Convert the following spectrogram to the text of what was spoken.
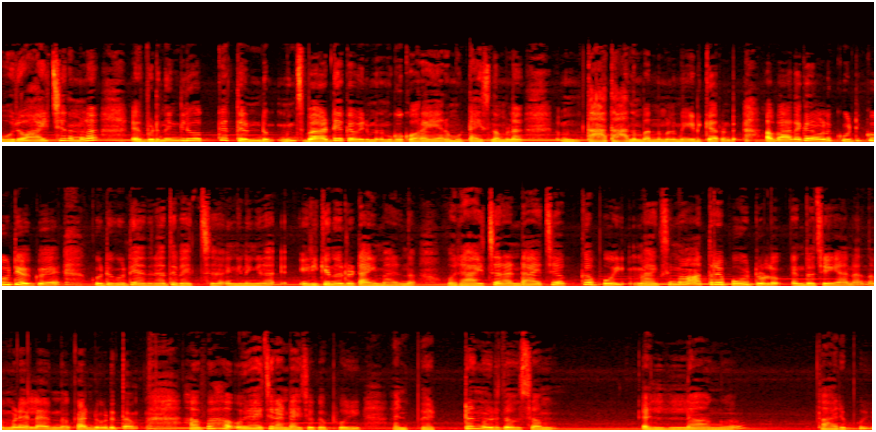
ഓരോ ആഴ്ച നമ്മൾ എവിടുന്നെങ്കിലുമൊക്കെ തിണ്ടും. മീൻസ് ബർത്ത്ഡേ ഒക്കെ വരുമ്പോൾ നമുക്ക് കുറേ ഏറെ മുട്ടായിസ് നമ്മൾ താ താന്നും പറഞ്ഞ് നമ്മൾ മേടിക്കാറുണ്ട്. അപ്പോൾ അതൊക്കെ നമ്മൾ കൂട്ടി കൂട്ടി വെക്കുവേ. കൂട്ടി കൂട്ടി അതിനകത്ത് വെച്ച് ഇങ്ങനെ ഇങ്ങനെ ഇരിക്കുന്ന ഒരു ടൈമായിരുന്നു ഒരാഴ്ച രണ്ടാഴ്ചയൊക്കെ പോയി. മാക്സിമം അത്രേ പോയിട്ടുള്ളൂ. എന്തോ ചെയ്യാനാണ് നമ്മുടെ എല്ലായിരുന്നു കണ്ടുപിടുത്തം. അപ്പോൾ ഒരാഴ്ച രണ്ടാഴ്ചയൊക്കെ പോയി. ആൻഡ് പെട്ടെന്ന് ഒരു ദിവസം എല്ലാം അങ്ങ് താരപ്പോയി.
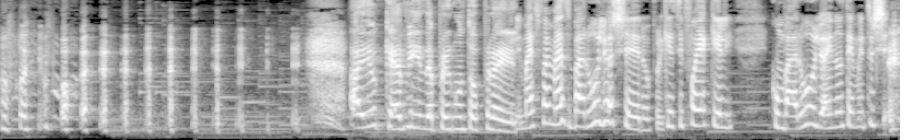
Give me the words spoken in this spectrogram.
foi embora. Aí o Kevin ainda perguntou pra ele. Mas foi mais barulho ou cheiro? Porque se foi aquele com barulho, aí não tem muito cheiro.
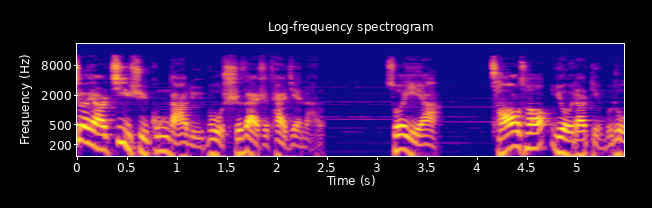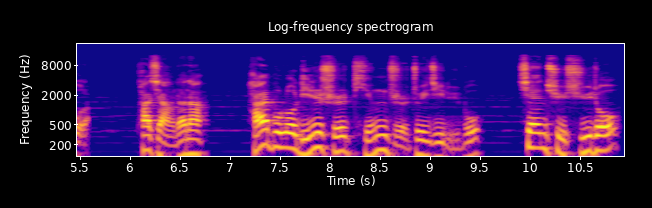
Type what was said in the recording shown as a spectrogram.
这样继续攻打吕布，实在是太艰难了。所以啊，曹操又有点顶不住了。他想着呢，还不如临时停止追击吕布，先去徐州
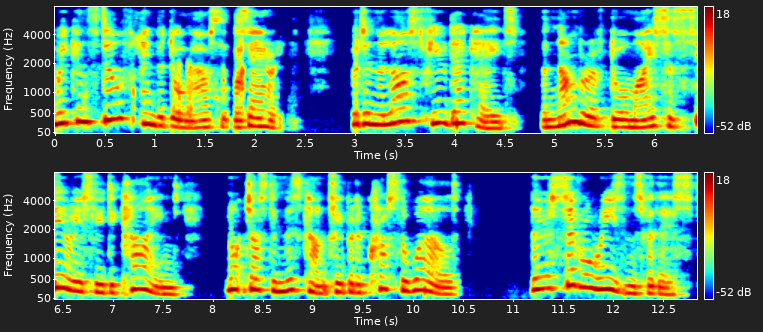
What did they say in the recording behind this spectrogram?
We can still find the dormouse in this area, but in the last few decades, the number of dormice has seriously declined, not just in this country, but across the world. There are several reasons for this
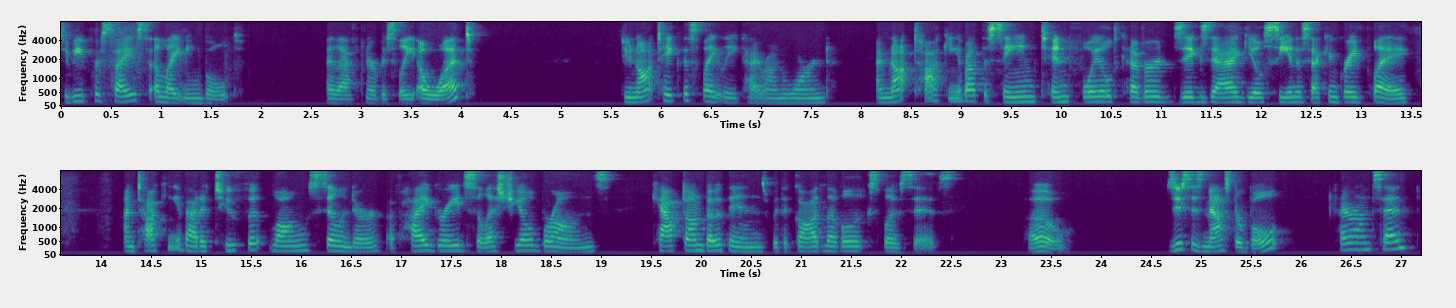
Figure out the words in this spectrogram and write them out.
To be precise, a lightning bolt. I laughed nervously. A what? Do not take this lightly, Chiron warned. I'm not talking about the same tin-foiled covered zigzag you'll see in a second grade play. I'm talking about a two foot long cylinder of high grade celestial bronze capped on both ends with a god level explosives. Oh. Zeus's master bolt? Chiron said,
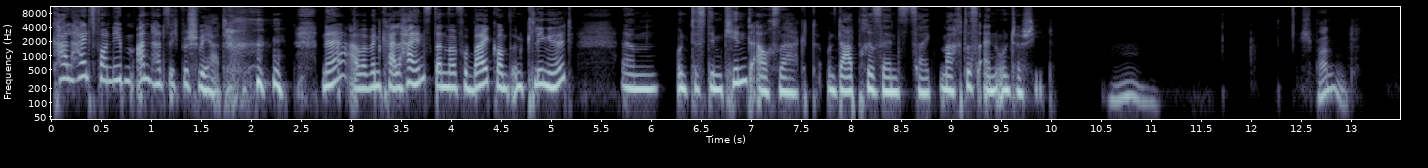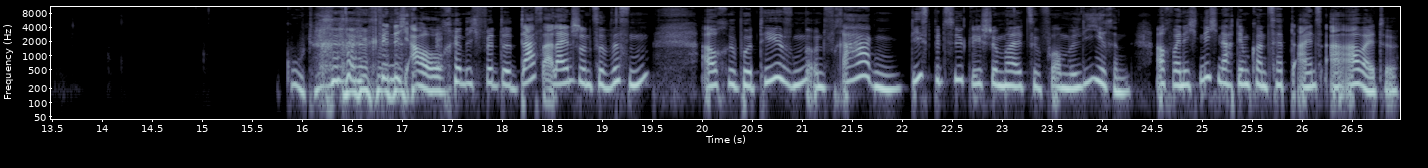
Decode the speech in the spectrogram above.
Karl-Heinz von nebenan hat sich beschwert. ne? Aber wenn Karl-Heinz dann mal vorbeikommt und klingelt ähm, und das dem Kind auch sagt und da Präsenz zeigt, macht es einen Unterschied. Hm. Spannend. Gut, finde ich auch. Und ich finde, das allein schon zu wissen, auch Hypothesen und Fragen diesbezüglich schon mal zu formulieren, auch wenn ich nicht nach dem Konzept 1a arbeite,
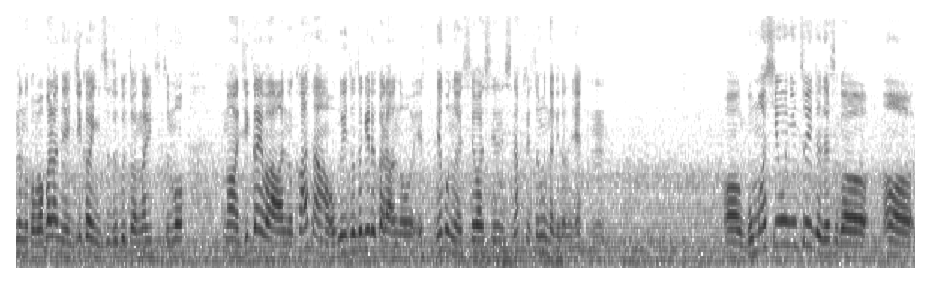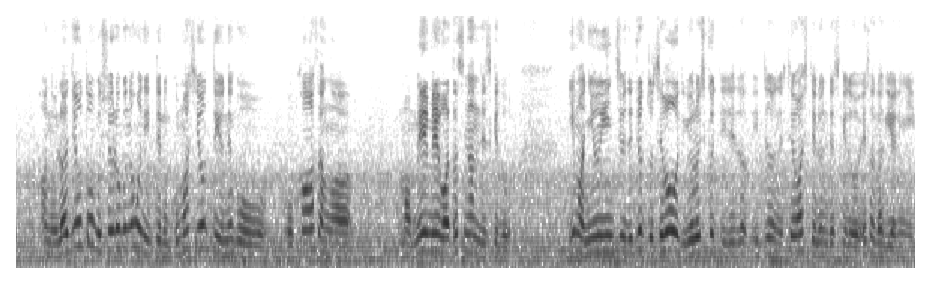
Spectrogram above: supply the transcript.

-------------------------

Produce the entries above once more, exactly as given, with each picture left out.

Convert the following spectrogram to the text of what was spoken.
ഓരോ ആഴ്ച നമ്മൾ എവിടുന്നെങ്കിലുമൊക്കെ തിണ്ടും. മീൻസ് ബർത്ത്ഡേ ഒക്കെ വരുമ്പോൾ നമുക്ക് കുറേ ഏറെ മുട്ടായിസ് നമ്മൾ താ താന്നും പറഞ്ഞ് നമ്മൾ മേടിക്കാറുണ്ട്. അപ്പോൾ അതൊക്കെ നമ്മൾ കൂട്ടി കൂട്ടി വെക്കുവേ. കൂട്ടി കൂട്ടി അതിനകത്ത് വെച്ച് ഇങ്ങനെ ഇങ്ങനെ ഇരിക്കുന്ന ഒരു ടൈമായിരുന്നു ഒരാഴ്ച രണ്ടാഴ്ചയൊക്കെ പോയി. മാക്സിമം അത്രേ പോയിട്ടുള്ളൂ. എന്തോ ചെയ്യാനാണ് നമ്മുടെ എല്ലായിരുന്നു കണ്ടുപിടുത്തം. അപ്പോൾ ഒരാഴ്ച രണ്ടാഴ്ചയൊക്കെ പോയി. ആൻഡ് പെട്ടെന്ന് ഒരു ദിവസം എല്ലാം അങ്ങ് താരപ്പോയി.
Give me the words spoken in this spectrogram.
foi embora. Aí o Kevin ainda perguntou pra ele. Mas foi mais barulho ou cheiro? Porque se foi aquele com barulho, aí não tem muito cheiro.
Type what was said in the recording shown as a spectrogram.
这样继续攻打吕布，实在是太艰难了。所以啊，曹操又有点顶不住了。他想着呢，还不如临时停止追击吕布，先去徐州
What did they say in the recording behind this spectrogram?
We can still find the dormouse in this area, but in the last few decades, the number of dormice has seriously declined, not just in this country, but across the world. There are several reasons for this
Figure out the words in this spectrogram and write them out.
To be precise, a lightning bolt. I laughed nervously. A what? Do not take this lightly, Chiron warned. I'm not talking about the same tin-foiled covered zigzag you'll see in a second grade play. I'm talking about a two foot long cylinder of high grade celestial bronze capped on both ends with a god level explosives. Oh. Zeus's master bolt? Chiron said,
Decode the speech in the spectrogram above.
Karl-Heinz von nebenan hat sich beschwert. ne? Aber wenn Karl-Heinz dann mal vorbeikommt und klingelt ähm, und das dem Kind auch sagt und da Präsenz zeigt, macht es einen Unterschied. Hm. Spannend. Gut, finde ich auch. Und ich finde, das allein schon zu wissen, auch Hypothesen und Fragen diesbezüglich schon mal zu formulieren, auch wenn ich nicht nach dem Konzept 1a arbeite,
Spectrogram above: supply the transcript.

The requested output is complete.